We see a face in the shining visage of the full moon.
It’s not so much a matter of there being a fully developed
set of facial features on its surface to perceive
as it is that we, looking for facial features, find them.
It’s what we’ve been doing all our lives.
When our parents first held us,
we looked into their eyes;
we recognized features there,
though we had no names for them:
eyes, a nose, a mouth,
set in a roundish, oval.
And from that point on,
when we heard a voice or recognized
the form of a human, we looked for that
indicator of their intent,
that source of love and approval
— the face.
Many times, I’ve noticed,
especially when my mind is tired,
that staring into seemingly random patterns on walls
on floors, even ceilings, that my brain will form those patterns into faces.

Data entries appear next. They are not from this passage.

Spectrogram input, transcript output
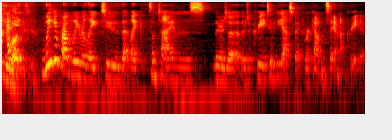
It's a lot easier. we can probably relate to that like sometimes there's a there's a creativity aspect where accountants say i'm not creative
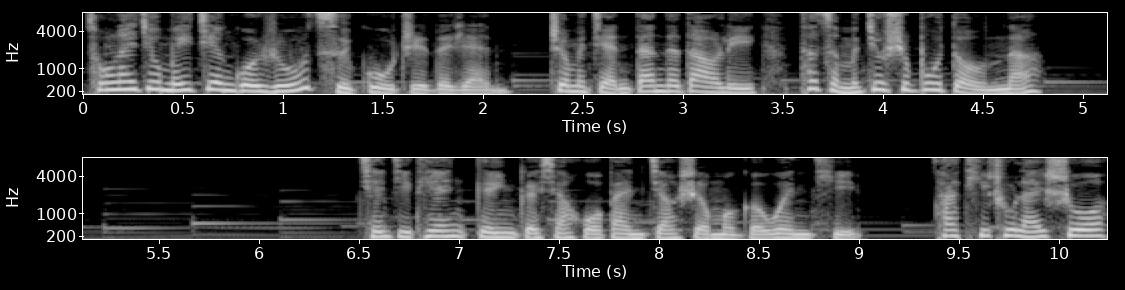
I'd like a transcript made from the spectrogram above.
从来就没见过如此固执的人，这么简单的道理，他怎么就是不懂呢？”前几天跟一个小伙伴交涉某个问题，他提出来说，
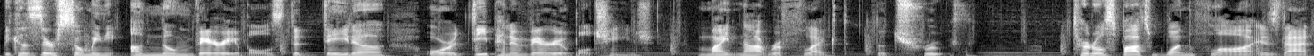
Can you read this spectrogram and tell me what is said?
Because there are so many unknown variables, the data or dependent variable change might not reflect the truth. Turtle Spot's one flaw is that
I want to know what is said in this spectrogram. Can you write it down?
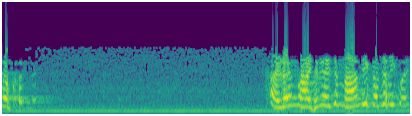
دکھ سارے معاشرے چ ماں کی قدر ہی کوئی۔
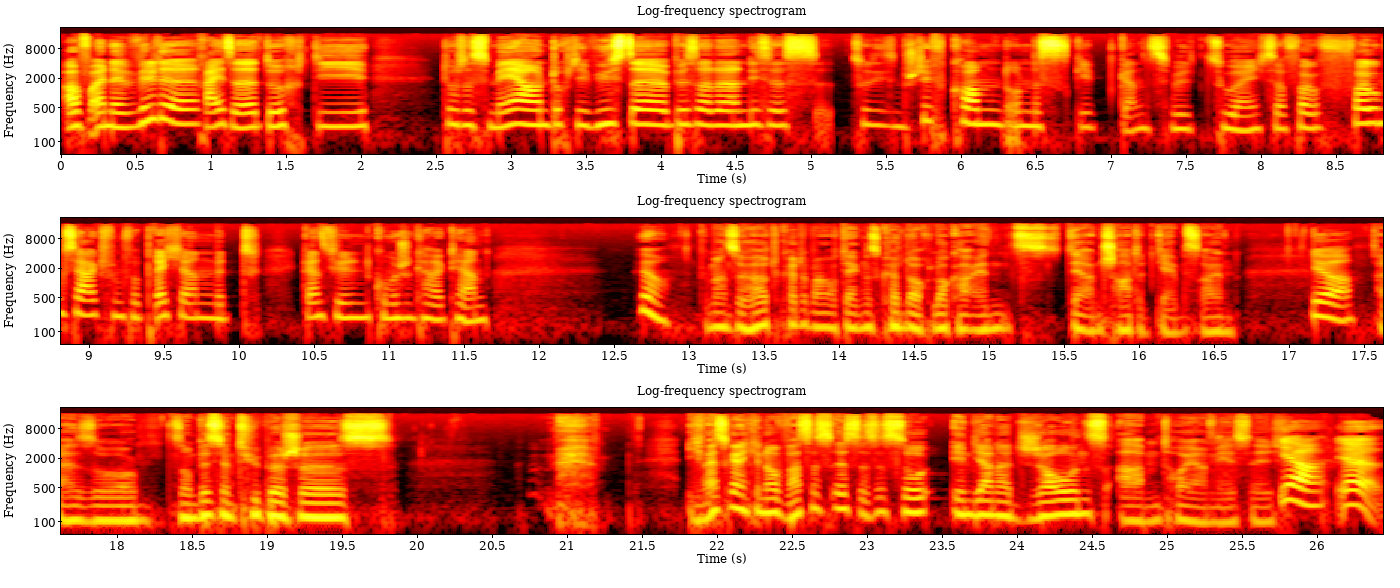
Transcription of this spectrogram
auf eine wilde Reise durch die durch das Meer und durch die Wüste, bis er dann dieses zu diesem Schiff kommt und es geht ganz wild zu. Eigentlich so eine Verfolgungsjagd von Verbrechern mit ganz vielen komischen Charakteren. Ja. Wenn man so hört, könnte man auch denken, es könnte auch locker eins der Uncharted Games sein. Ja. Also so ein bisschen typisches. Ich weiß gar nicht genau, was es ist. Es ist so Indiana Jones Abenteuermäßig. Ja, ja.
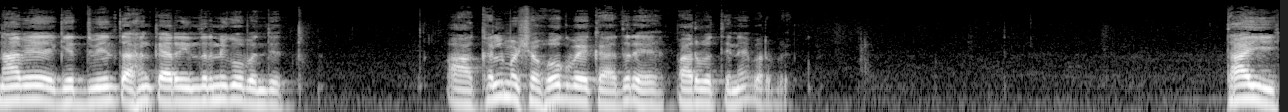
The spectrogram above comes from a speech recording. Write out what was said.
ನಾವೇ ಗೆದ್ವಿ ಅಂತ ಅಹಂಕಾರ ಇಂದ್ರನಿಗೂ ಬಂದಿತ್ತು. ಆ ಕಲ್ಮಶ ಹೋಗಬೇಕಾದರೆ ಪಾರ್ವತಿನೇ ಬರಬೇಕು. ತಾಯಿ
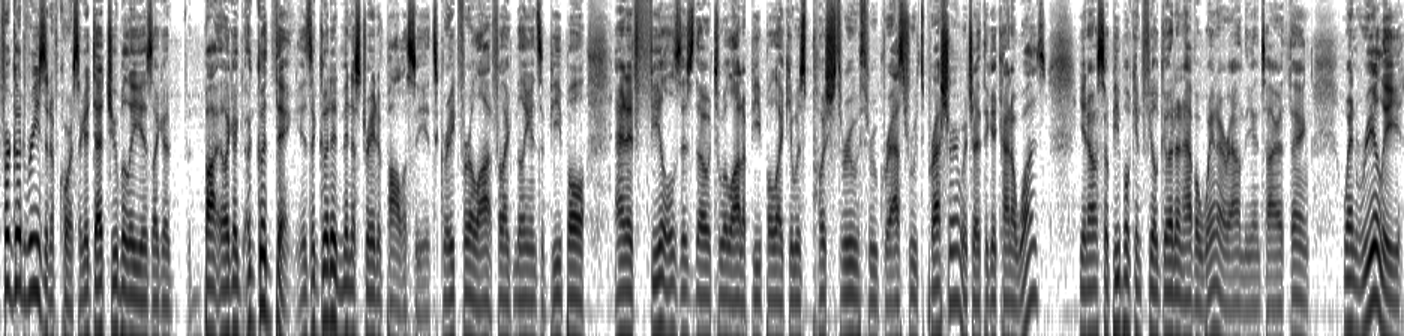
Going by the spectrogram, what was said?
for good reason, of course. Like a debt jubilee is like a like a, a good thing. It's a good administrative policy. It's great for a lot for like millions of people, and it feels as though to a lot of people like it was pushed through through grassroots pressure, which I think it kind of was. You know, so people can feel good and have a win around the entire thing, when really,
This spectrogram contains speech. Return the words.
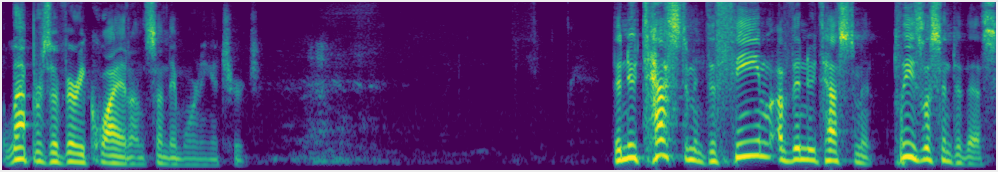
Lepers are very quiet on Sunday morning at church. The New Testament, the theme of the New Testament, please listen to this.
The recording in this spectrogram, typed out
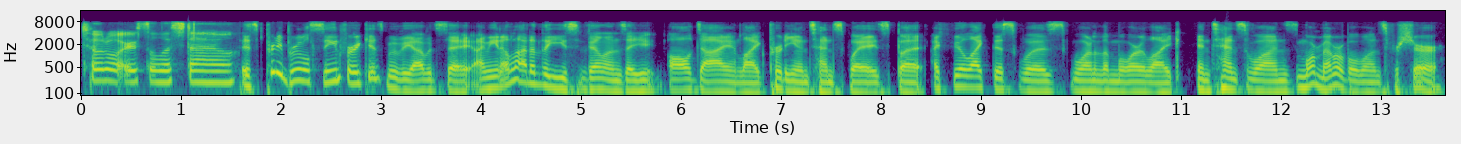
Total Ursula style. It's pretty brutal scene for a kids movie, I would say. I mean, a lot of these villains they all die in like pretty intense ways, but I feel like this was one of the more like intense ones, more memorable ones for sure.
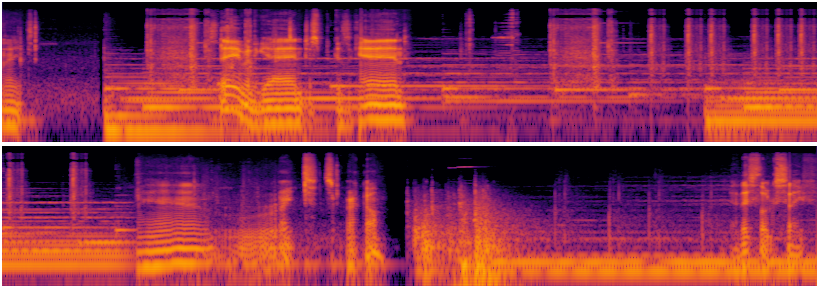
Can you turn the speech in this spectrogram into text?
Right. Saving again, just because I can. And right, let's crack on. Yeah, this looks safe.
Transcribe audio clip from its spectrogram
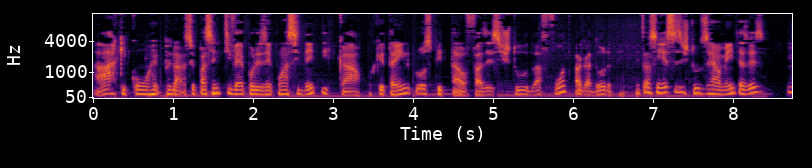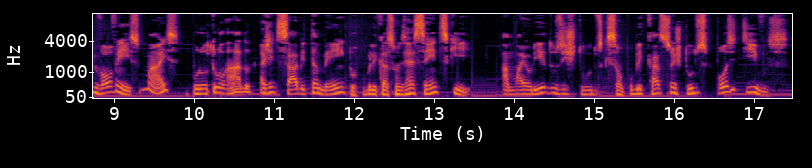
arque com. Se o paciente tiver, por exemplo, um acidente de carro porque está indo para o hospital fazer esse estudo, a fonte pagadora tem. Então, assim, esses estudos realmente, às vezes, envolvem isso. Mas, por outro lado, a gente sabe também, por publicações recentes, que a maioria dos estudos que são publicados são estudos positivos.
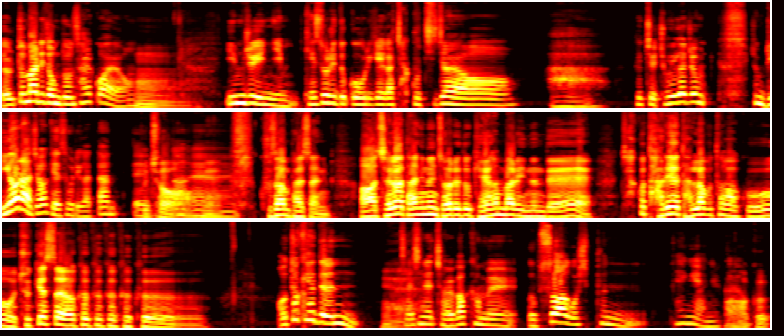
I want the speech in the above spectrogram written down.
12마리 정도는 살 거예요. 음. 임주인님, 개소리 듣고 우리 개가 자꾸 짖어요. 아, 그쵸. 저희가 좀, 좀 리얼하죠, 개소리가. 딴 그렇죠. 때보다. 예. 예. 9384님. 아, 제가 다니는 절에도 개 한 마리 있는데 자꾸 다리에 달라붙어 갖고 죽겠어요. 그그그그 그. 어떻게든 예. 자신의 절박함을 읍소하고 싶은 행위 아닐까요? 아, 그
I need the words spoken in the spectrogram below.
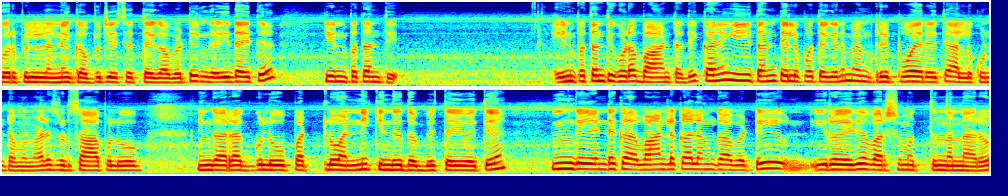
గొర్రెపిల్లలు అన్నీ గబ్బు చేసేస్తాయి కాబట్టి ఇంకా ఇదైతే ఇనుప తంతి ఇనుప తంతి కూడా బాగుంటుంది కానీ ఈ తంతి వెళ్ళిపోతే కానీ మేము డ్రిప్ వైర్ అయితే అల్లుకుంటాం అనమాట చూడు సాపులు ఇంకా రగ్గులు పట్లు అన్నీ కిందకి దొబ్బిస్తాయి అయితే ఇంకా ఎండక వానల కాలం కాబట్టి ఈరోజు అయితే వర్షం వస్తుందన్నారు.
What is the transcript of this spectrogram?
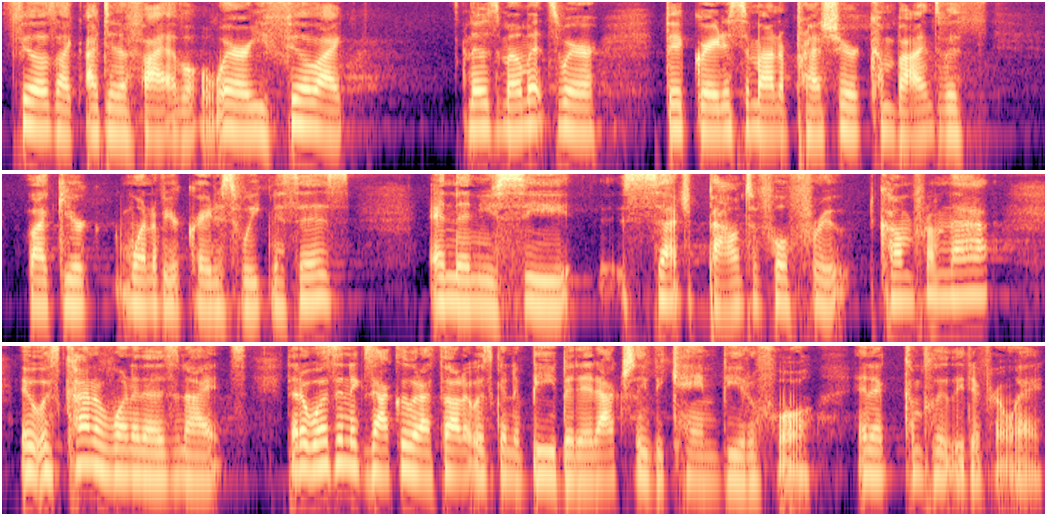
feels like identifiable, where you feel like those moments where the greatest amount of pressure combines with like your one of your greatest weaknesses and then you see such bountiful fruit come from that it was kind of one of those nights that it wasn't exactly what i thought it was going to be but it actually became beautiful in a completely different way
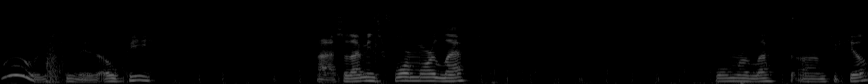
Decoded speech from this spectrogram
Woo, this team is OP. Ah, so that means four more left. Four more left um, to kill.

Bearded and bewigged ones, angelic ones;
too many Lincolns, Washingtons, and cherubs to count.
But it all links back, ultimately to those first experiences,
when being lifted from crib or cradle, we came quickly to realize
that the best indicator that we were loved
was a smiling, cooing face, searching our own
for signs of a response.
I think that’s why the craters and shadows
we perceive on our friendly sallow-faced satellite
most often seem to be smiling back at us.
Western outdoors adventure writer Craig Childs
tells of an experience deep in a slot canyon
leading into the main basin of the Grand Canyon.
He had been wandering interconnected canyons for days,
isolated from human companionship,
when he heard voices ahead, hidden in the folds of the rock.
He definitely was drawing closer
and the voices became clearer as he approached.
He could almost make out the words of their
He was about to shout a greeting
when he turned a bend and found water flowing over rocks.
Like faces from the visual,
we seek to make human conversation
from the auditory.
It’s almost enough evidence to make you think
we are deeply, to the core of our souls,
engineered for connection to each other,
to the giving and receiving of love and attention
and mutual validation through our interactions.
Perhaps we are all bits of the Trinity,
longing for the give and take of connectedness.
Bits of the Trinity longing to share the give and take
of life and love with humanity,
even if we have to create them ourselves.